Morning Brief: Price At The Pump A Bright Spot

There is some bright business news these days.

The recent plunge in gas prices from their historic highs this summer has meant relief for small business owners and drivers.

Stacie Banks and her family use their van and two Honda Elements to deliver arrangements of orchids, chrysanthemums, carnations and Gerber daisies throughout the Washington area from Lee's Flower and Card Shop on U Street in Northwest D.C.

"It is helping us out a lot, needless to say," Banks said. "We use a lot of gas around here."

But for many, the good news is overshadowed by ever-deteriorating home values, job losses, spending cuts, the credit crisis, bank failures, foreclosures and so on, economists said.

Now back to the bad news: Fueled by rising unemployment and food prices, the number of Americans on food stamps is poised to exceed 30 million for the first time this month, surpassing the historic high set in 2005 after Hurricane Katrina.

At the Department of Human Services on H Street NE on Tuesday, the benefits office was busy. D.C. resident Harry Washington, 54, had come to apply for food stamps after losing his job at a Dupont Circle restaurant that closed for renovations last month.
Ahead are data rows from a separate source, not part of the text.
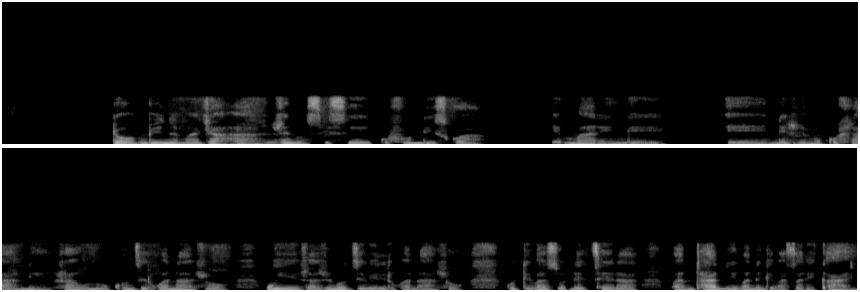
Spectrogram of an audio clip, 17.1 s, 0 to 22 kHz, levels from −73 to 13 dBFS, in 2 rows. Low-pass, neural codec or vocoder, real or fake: 7.2 kHz; vocoder, 44.1 kHz, 128 mel bands, Pupu-Vocoder; fake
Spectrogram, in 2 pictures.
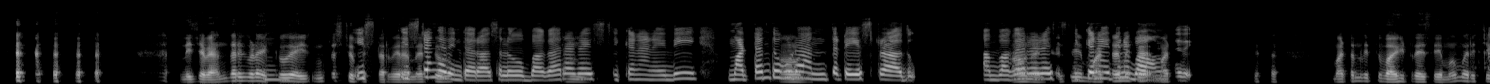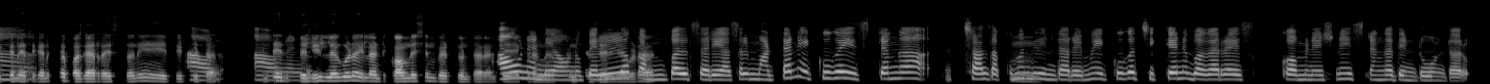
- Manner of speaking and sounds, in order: laugh; in English: "ఇంట్రెస్ట్"; in English: "రైస్"; in English: "టేస్ట్"; in English: "రైస్"; chuckle; in English: "విత్ వైట్"; other background noise; in English: "కాంబినేషన్"; in English: "ఫంక్షన్స్"; in English: "కంపల్సరీ"; in English: "రైస్"
- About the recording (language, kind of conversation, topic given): Telugu, podcast, ఒక చిన్న బడ్జెట్‌లో పెద్ద విందు వంటకాలను ఎలా ప్రణాళిక చేస్తారు?
- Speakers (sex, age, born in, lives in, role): female, 30-34, India, United States, guest; male, 35-39, India, India, host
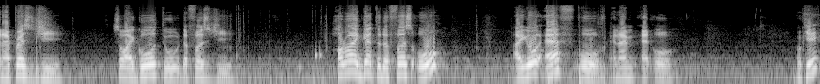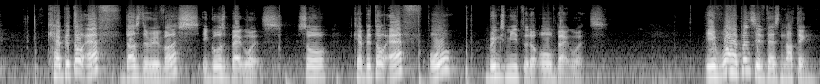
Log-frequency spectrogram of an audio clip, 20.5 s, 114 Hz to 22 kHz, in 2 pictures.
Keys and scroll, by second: 0.3 a, 2.9-3.8 typing, 6.8-7.1 typing, 15.4 shift+f, 16.0 o, 18.3 typing.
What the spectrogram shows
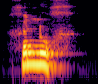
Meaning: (determiner) 1. enough 2. plenty; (adverb) enough, to enough of a degree, with sufficient frequency
- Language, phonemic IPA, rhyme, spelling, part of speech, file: Dutch, /ɣəˈnux/, -ux, genoeg, determiner / adverb, Nl-genoeg.ogg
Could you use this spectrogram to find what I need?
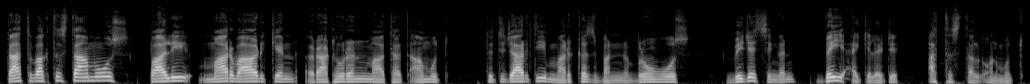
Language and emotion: Kashmiri, neutral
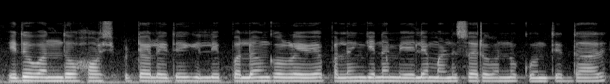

Over the past three years, he has received food stamps several times to tide him over between jobs.

"This all has been going on awhile. It just depends where you are on the totem pole whether or not you have felt it," Washington told staff writer Jane Black.

Over at FedEx Field, there was a wait of another kind on Tuesday. A line snaked around FedEx Field as thousands of people waited -- some for as many as five hours -- to receive a free turkey, the trimmings and a bag of toys from about 30 Washington Redskins players lined up inside the main level concourse of the stadium.

"We're going deep into a recession," said Tomika Carter, 35, of Suitland, who recently got a second job to bring in extra money. "Things are kind of tight."

The event, known as Harvest Feast, has been held for the past six years, and yesterday's crowd was said to be one of the largest.

And finally, Richmond-based furniture firm RoomStore and another investor have agreed to buy the bulk of Mattress Discounters for about $4.5 million, dramatically less than its $80 million price tag in a deal that fell apart last year.

By Alejandro Lazo  |  November 26, 2008; 8:14 AM ET  | Category:  Economy , Economy Watch , Morning Brief , Small Business
Previous: Morning Brief: Lay-Offs Hit Washington Families | Next: Morning Brief: Small Businesses Wary of Bailout


Please email us to report offensive comments.

The comments to this entry are closed.

RSS Feed
Subscribe to The Post

© 2010 The Washington Post Company